This recipe produced 200 ounces of calamondin marmalade, which equates to 25 half pint jars or 12.5 pint jars. Cooking longer = less marmalade but a thicker final consistency; adding more sugar = more marmalade.
Calamondin marmalade with baby ginger
An intensely flavorful marmalade made with fresh calamondin oranges and baby ginger (young tender ginger root). If you like the sweet, sour, bitter flavor of good marmalade, you'll LOVE this unique marmalade recipe!
- 10 lbs calamondin oranges
- 5 lbs organic cane sugar
- 2 cups honey
- 2 tablespoons grass butter
- 6 tablespoons minced baby ginger
Slice and de-seed calamondin oranges over bowl or plate in order to catch juice.
Dice baby ginger.
Add all ingredients to large pot.
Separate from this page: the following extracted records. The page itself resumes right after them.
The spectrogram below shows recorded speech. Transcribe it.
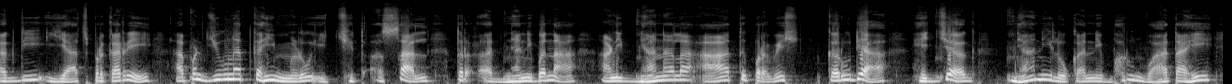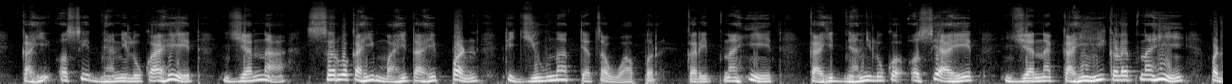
अगदी याच प्रकारे आपण जीवनात काही मिळू इच्छित असाल तर अज्ञानी बना आणि ज्ञानाला आत प्रवेश करू द्या. हे जग ज्ञानी लोकांनी भरून वाहत आहे. काही असे ज्ञानी लोक आहेत ज्यांना सर्व काही माहीत आहे पण ते जीवनात त्याचा वापर करीत नाहीत. काही ज्ञानी लोक असे आहेत ज्यांना काहीही कळत नाही पण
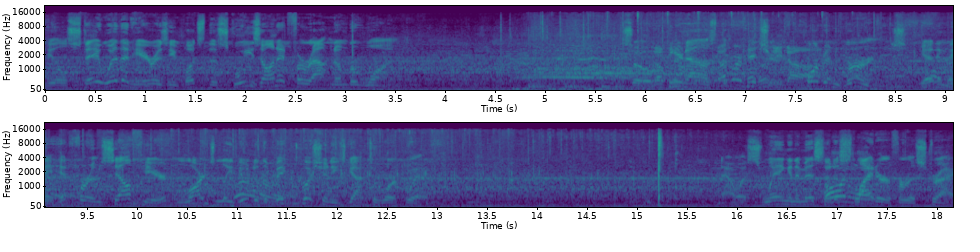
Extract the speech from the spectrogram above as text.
And he'll stay with it here as he puts the squeeze on it for out number one. So here now is the pitcher, Corbin Burnes, getting the hit for himself here, largely due to the big cushion he's got to work with. Now a swing and a miss at a slider for a strike.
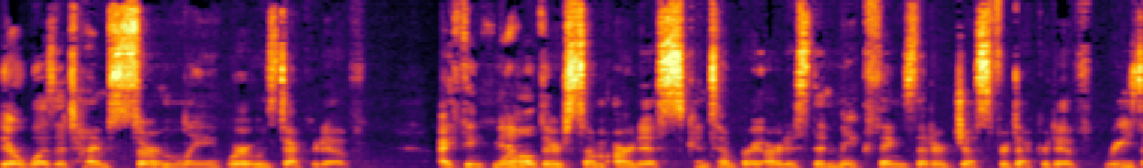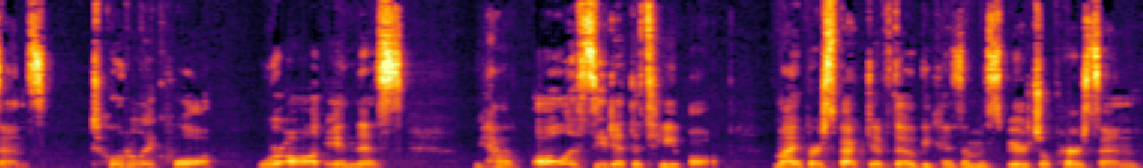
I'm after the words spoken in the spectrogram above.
there was a time, certainly, where it was decorative. I think now there's some artists, contemporary artists, that make things that are just for decorative reasons. Totally cool. We're all in this, we have all a seat at the table. My perspective, though, because I'm a spiritual person,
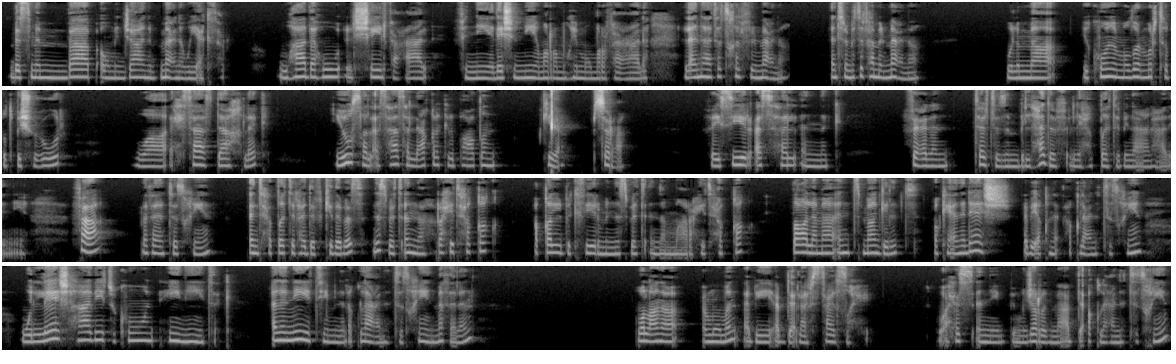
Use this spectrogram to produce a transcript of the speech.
بس من باب أو من جانب معنوي أكثر. وهذا هو الشيء الفعال في النية. ليش النية مرة مهمة ومرة فعالة؟ لأنها تدخل في المعنى. أنت لما تفهم المعنى ولما يكون الموضوع مرتبط بشعور وإحساس داخلك يوصل أساسا لعقلك الباطن كذا بسرعة. فيصير أسهل أنك فعلا تلتزم بالهدف اللي حطيته بناء على هذه النية. فمثلا التدخين أنت حطيت الهدف كذا بس نسبة أنه راح يتحقق أقل بكثير من نسبة أنه ما راح يتحقق. طالما أنت ما قلت أوكي أنا ليش أبي أقلع عن التدخين؟ وليش هذه تكون هي نيتك؟ أنا نيتي من الإقلاع عن التدخين مثلا. والله أنا عموما أبي أبدأ lifestyle صحي وأحس أني بمجرد ما أبدأ أقلع عن التدخين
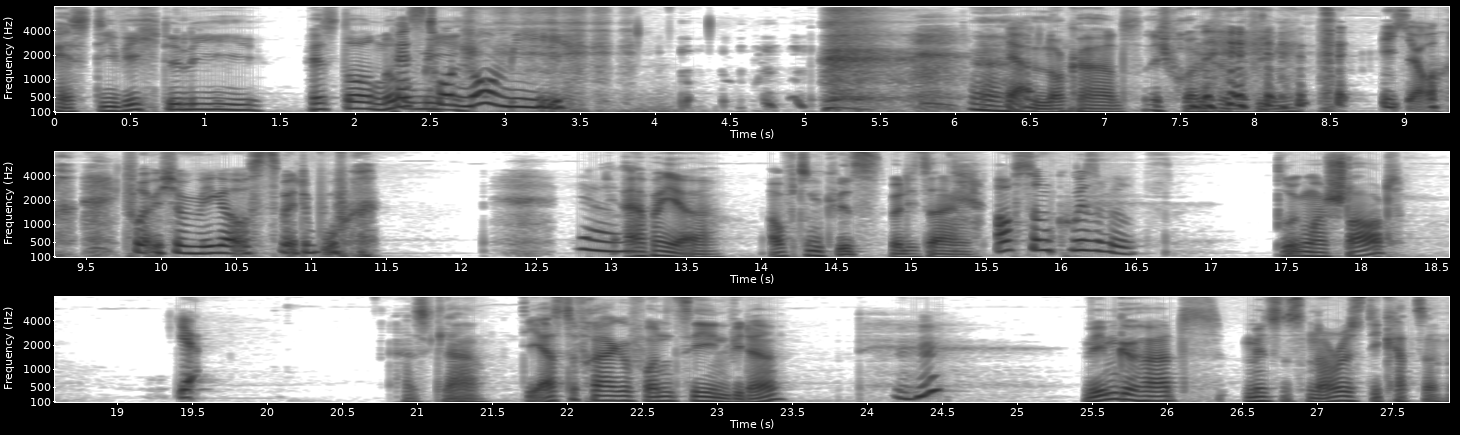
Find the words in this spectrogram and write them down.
Pesti Wichteli. Pestronomi. Pestronomi. ja. Lockhart. Ich freue mich schon auf ihn. ich auch. Ich freue mich schon mega aufs zweite Buch. Ja. Aber ja, auf zum Quiz, würde ich sagen. Auf zum Quizzles. drücken wir Start. Ja. Alles klar. Die erste Frage von 10 wieder. Wem gehört Mrs. Norris die Katze?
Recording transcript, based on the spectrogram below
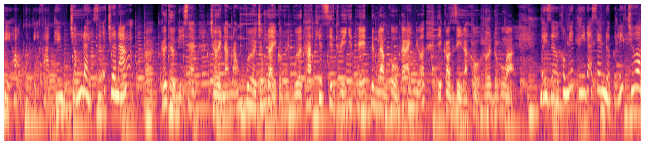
thì họ còn bị phạt thêm chống đẩy giữa trưa nắng. Vâng, cứ thử nghĩ xem, trời nắng nóng vừa chống đẩy còn phải vừa tha thiết xin Thúy như thế đừng làm khổ các anh nữa thì còn gì là khổ hơn đúng không ạ? Bây giờ không biết Thúy đã xem được clip chưa?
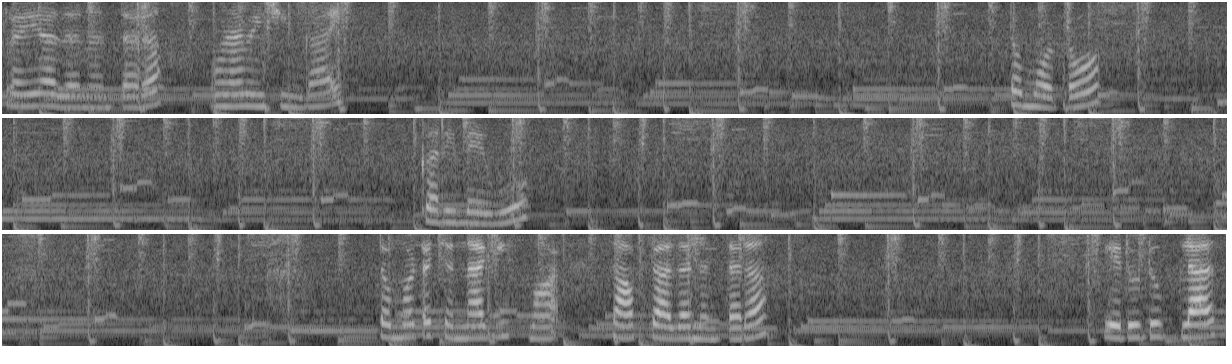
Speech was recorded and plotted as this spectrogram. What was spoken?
ಫ್ರೈ ಆದ ನಂತರ ಒಣಮೆಣಸಿನ್ಕಾಯಿ ಟೊಮೊಟೊ ಕರಿಬೇವು. ಟೊಮೊಟೊ ಚೆನ್ನಾಗಿ ಸ್ಮಾ, ಸಾಫ್ಟ್ ಆದ ನಂತರ ಎರಡು ಗ್ಲಾಸ್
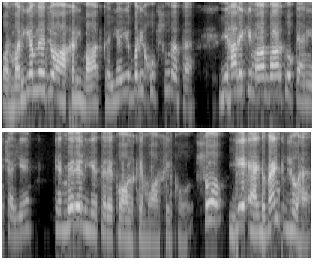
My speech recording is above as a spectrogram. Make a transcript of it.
और मरियम ने जो आखिरी बात कही है, ये बड़ी खूबसूरत है। ये हर एक ईमानदार को कहनी चाहिए कि मेरे लिए तेरे कॉल के मुआफिक हो। सो ये एडवेंट जो है,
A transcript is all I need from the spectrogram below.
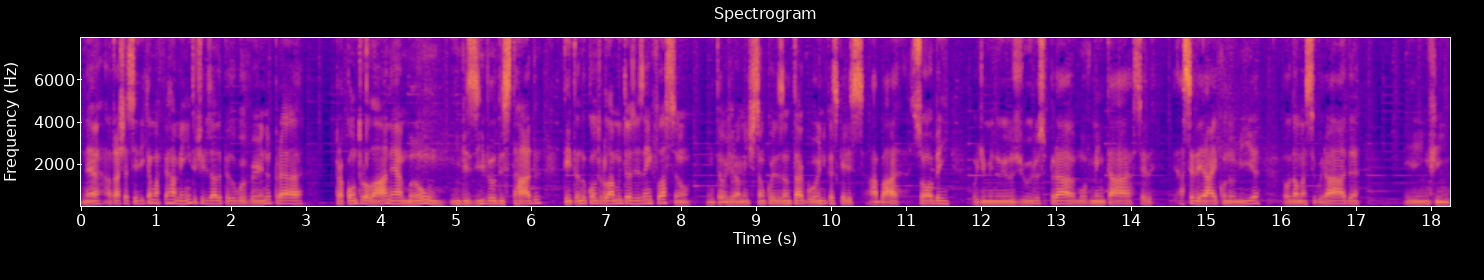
né? A taxa Selic é uma ferramenta utilizada pelo governo para controlar né, a mão invisível do Estado, tentando controlar muitas vezes a inflação. Então uhum. geralmente são coisas antagônicas que eles sobem ou diminuem os juros para movimentar, acelerar a economia ou dar uma segurada. E, enfim,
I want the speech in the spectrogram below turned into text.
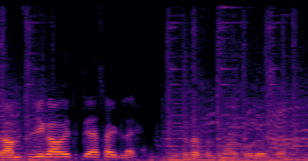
तर आमचं जे गाव आहे ते त्या साईडला आहे. दिसत असेल तुम्हाला थोडंसं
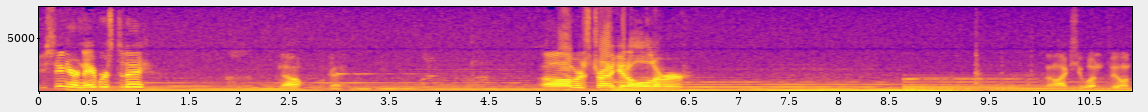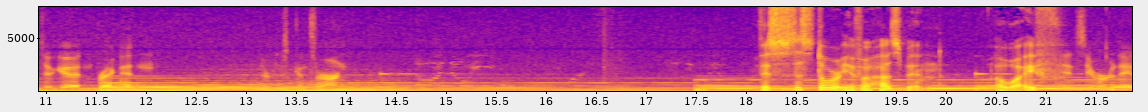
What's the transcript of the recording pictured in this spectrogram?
You seen your neighbors today? No. Okay. Oh, we're just trying to get a hold of her. Like she wasn't feeling too good and pregnant, and they're just concerned. This is the story of a husband, a wife, You didn't see her today.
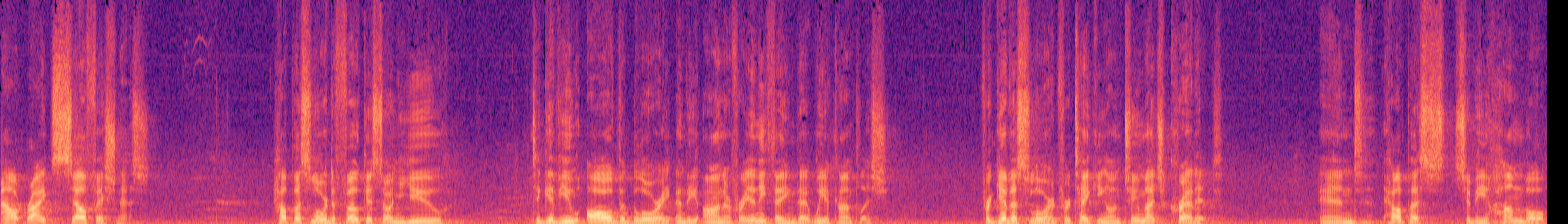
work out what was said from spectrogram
outright selfishness. Help us, Lord, to focus on you, to give you all the glory and the honor for anything that we accomplish. Forgive us, Lord, for taking on too much credit and help us to be humble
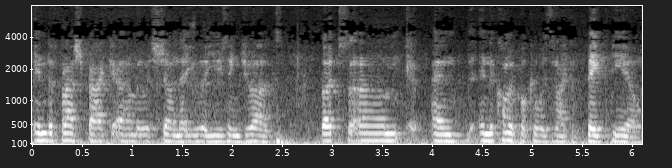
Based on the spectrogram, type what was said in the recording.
in the flashback, um, it was shown that you were using drugs, but um, and in the comic book, it was like a big deal.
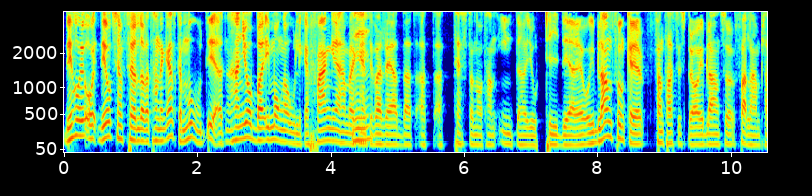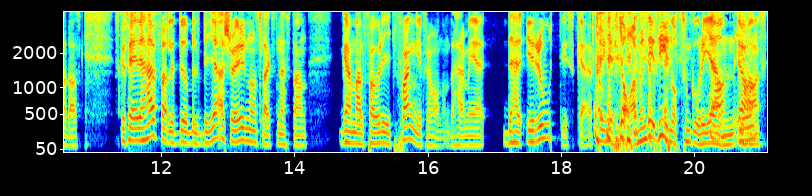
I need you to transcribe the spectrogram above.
det, har ju, det är också en följd av att han är ganska modig. Han jobbar i många olika genrer, han verkar inte vara rädd att, att, att testa något han inte har gjort tidigare. Och ibland funkar det fantastiskt bra, ibland så faller han pladask. Ska säga i det här fallet dubbelt begär så är det någon slags nästan gammal favoritgenre för honom. Det här med det här erotiska. Ja, men det, det är något som går igen. Ja, i ja. hans,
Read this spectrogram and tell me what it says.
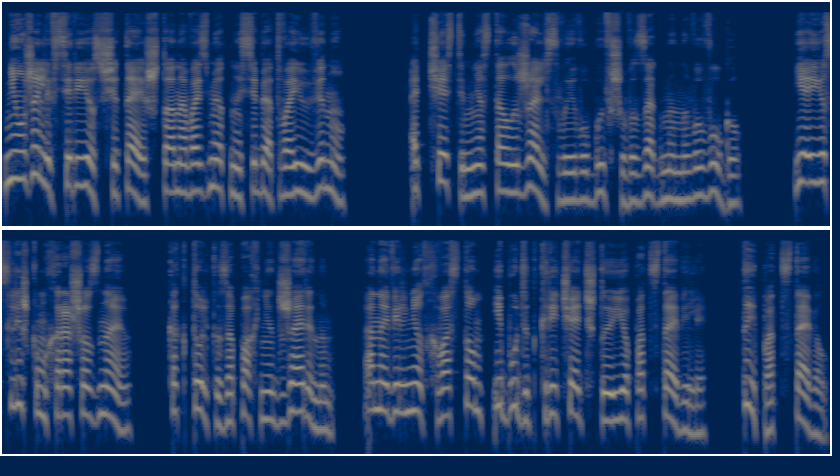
«Неужели всерьез считаешь, что она возьмет на себя твою вину?» Отчасти мне стало жаль своего бывшего загнанного в угол. Я ее слишком хорошо знаю. Как только запахнет жареным, она вильнет хвостом и будет кричать, что ее подставили. Ты подставил.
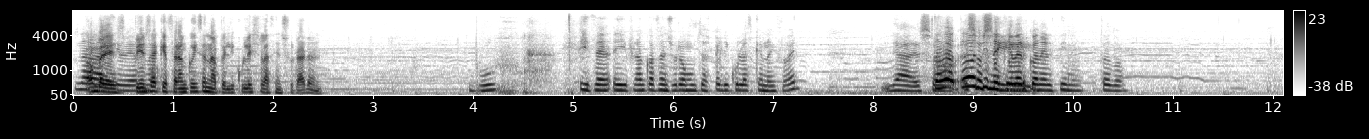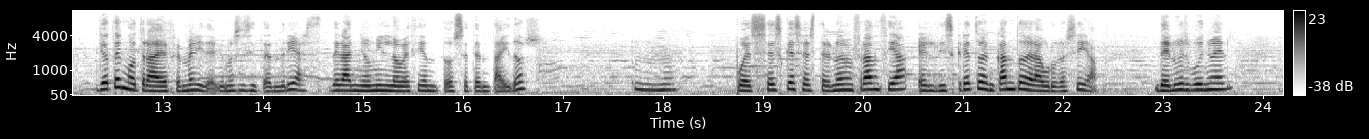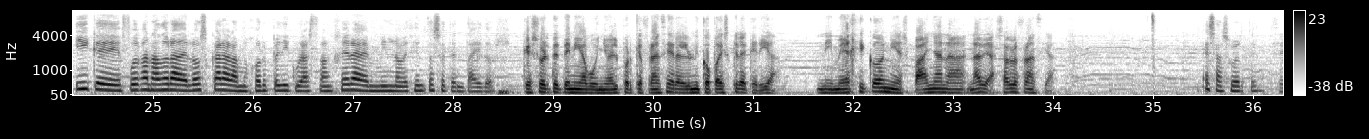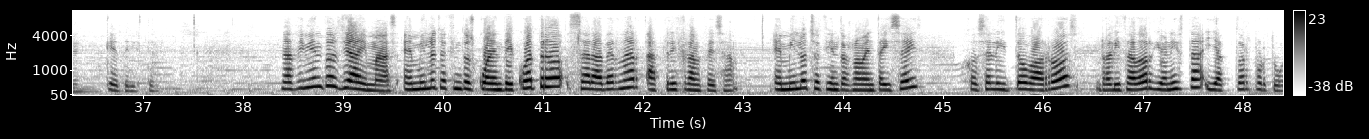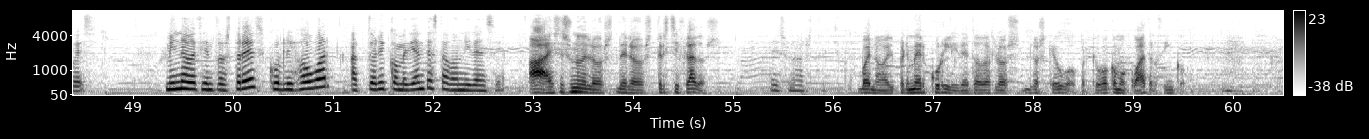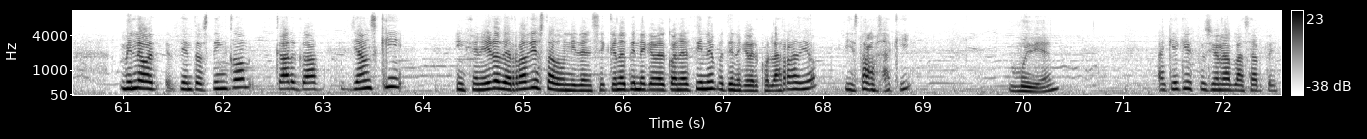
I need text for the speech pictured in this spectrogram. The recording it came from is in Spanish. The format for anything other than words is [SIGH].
Nada Hombre, que ver, piensa ¿no? que Franco hizo una película y se la censuraron. Y, ce- y Franco censuró muchas películas que no hizo él. Ya, eso, todo todo eso tiene sí. que ver con el cine, todo. Yo tengo otra efeméride que no sé si tendrías, del año 1972. Mm, No. Pues es que se estrenó en Francia El discreto encanto de la burguesía, de Luis Buñuel, y que fue ganadora del Oscar a la mejor película extranjera en 1972. Qué suerte tenía Buñuel porque Francia era el único país que le quería. Ni México, ni España, na- nada, solo Francia. Esa suerte. Sí. Qué triste. Nacimientos ya hay más. En 1844, Sara Bernard, actriz francesa. En 1896, José Lito Barros, realizador, guionista y actor portugués. 1903, Curly Howard, actor y comediante estadounidense. Ah, ese es uno de los, de los tres chiflados. Es una de las tres chicas. Bueno, el primer curly de todos los, los que hubo, porque hubo como cuatro o cinco. 1905, Karl Gav Jansky, ingeniero de radio estadounidense, que no tiene que ver con el cine, pero tiene que ver con la radio. Y estamos aquí. Muy bien. Aquí hay que fusionar las artes.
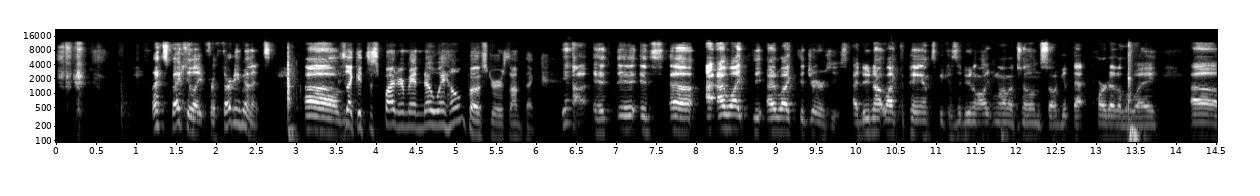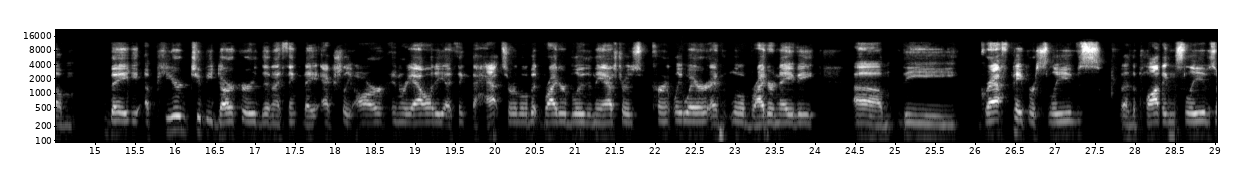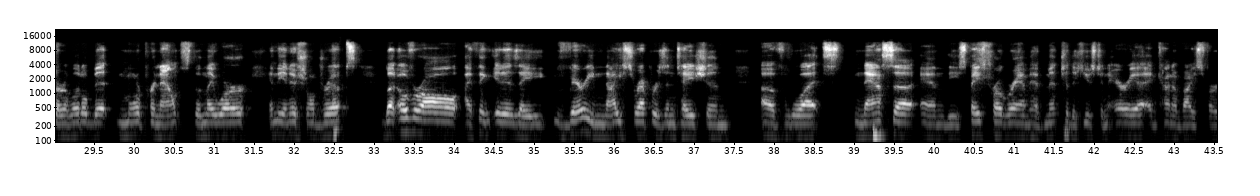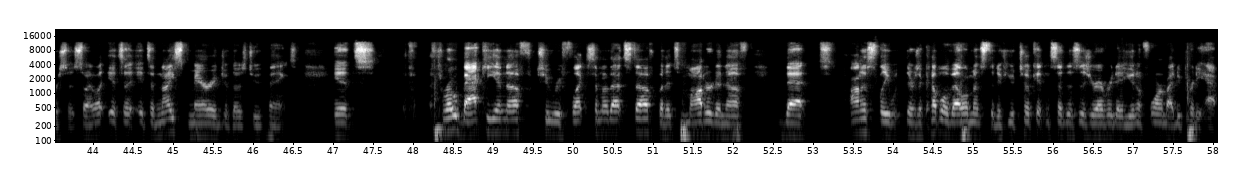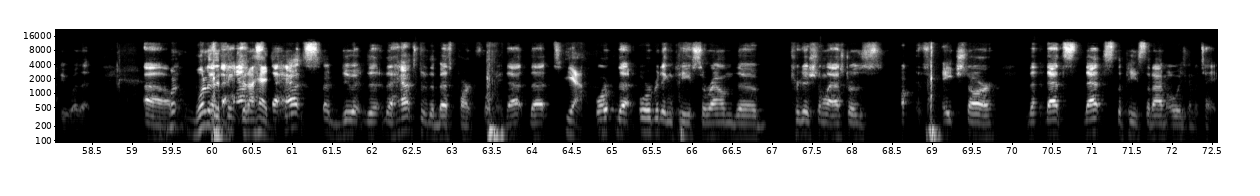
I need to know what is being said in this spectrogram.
Let's speculate for 30 minutes. Um, it's like it's a Spider-Man No Way Home poster or something. Yeah, it, it, it's. Uh, I, I, like the I like the jerseys. I do not like the pants because I do not like monotone. So I'll get that part out of the way. Um, they appeared to be darker than I think they actually are in reality. I think the hats are a little bit brighter blue than the Astros currently wear, and a little brighter navy. Um, the graph paper sleeves, uh, the plotting sleeves are a little bit more pronounced than they were in the initial drips. But overall, I think it is a very nice representation of what NASA and the space program have meant to the Houston area, and kind of vice versa. So it's a it's a nice marriage of those two things. It's throwbacky enough to reflect some of that stuff, but it's modern enough that honestly, there's a couple of elements that if you took it and said this is your everyday uniform, I'd be pretty happy with it. Um, one, one of the, the things hats, that I had the hats do it. The, the hats are the best part for me. That that yeah, or that orbiting piece around the traditional Astros H star. That that's that's the piece that I'm always going to take.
Bring to low boil and cook for 1+ hours or until marmalade has reached desired consistency. (Put a spoon in the freezer, take out, and pour a small amount of marmalade on cold spoon to test - marmalade should thicken quickly when ready.) Add more sugar or diced ginger to achieve desired flavor, but boil for at least another 15 minutes any time you add new ingredients to prevent potential contamination in cans.
Pour marmalade into sanitized jars, then use water bath or pressure canner to safely preserve marmalade.
Need canning supplies?
One final tip: the best way to enjoy marmalade is on homemade 100% whole grain organic bread.
Don’t think you have time to make your own bread? Think again! Use our 5 minute artisanal bread recipe to make the bread we used in photographs for this article.